Breath wrote a defensive editorial in the Journal before publication of the report denying any wrongdoing, stating in the headline that ProPublica « misleads its readers ».
The editorial board criticized ProPublica for its « characteristically oblique » reporting that Alito had violated the court’s ethics policy of disclosing gifts. A number of lawmakers have called for court reform since the outlet revealed earlier this year Justice Clarence Thomas’ close ties to GOP mega-donor Harlan Crow.
« Judge Alito is still in court, so that’s the big fish ProPublica is attempting to catch and fillet, » the counsel added. “We are defending the Court because someone has to. Someone has to defend the independence of the judiciary and an institution that is part of the bedrock of our constitutional order. »

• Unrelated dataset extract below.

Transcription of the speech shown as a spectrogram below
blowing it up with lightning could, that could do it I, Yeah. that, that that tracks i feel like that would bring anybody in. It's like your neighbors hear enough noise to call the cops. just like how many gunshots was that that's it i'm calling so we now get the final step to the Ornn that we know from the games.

Stephen Engelberg, managing editor of ProPublica, doomed the editorial’s title« that the piece stated without anyone having read the article and without asking for our comment. »
“We are curious whether The Journal vetted the essay prior to publication,” he told the New York Times.

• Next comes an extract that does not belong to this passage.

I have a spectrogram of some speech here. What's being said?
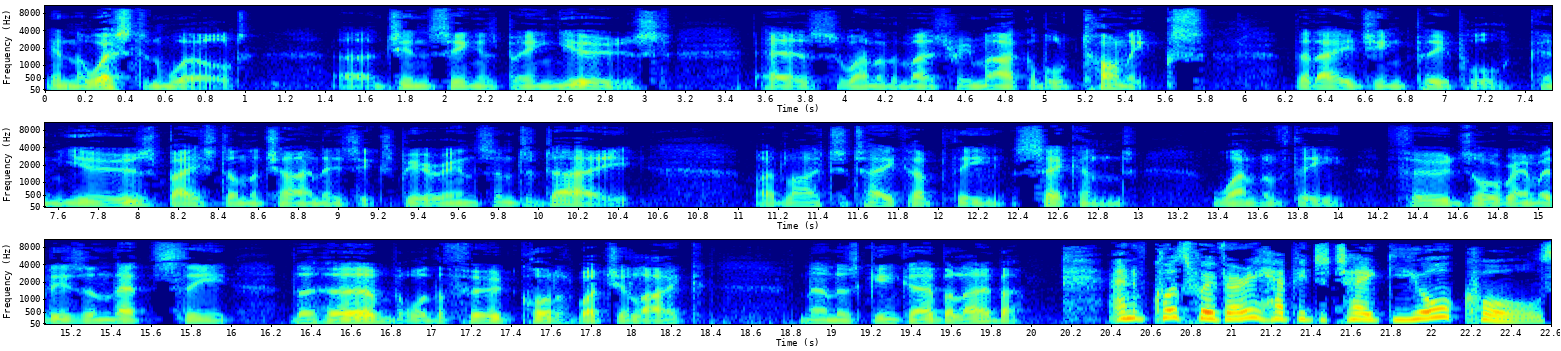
in the Western world uh, ginseng is being used as one of the most remarkable tonics that aging people can use based on the Chinese experience. And today, I'd like to take up the second one of the foods or remedies, and that's the, the herb or the food, call it what you like, known as ginkgo biloba. and of course we're very happy to take your calls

Meanwhile, a new Quinnipiac poll released Wednesday found the The Supreme Court’s public approval rating fell to 30%. among registered voters, the lowest since the poll began nearly two decades ago.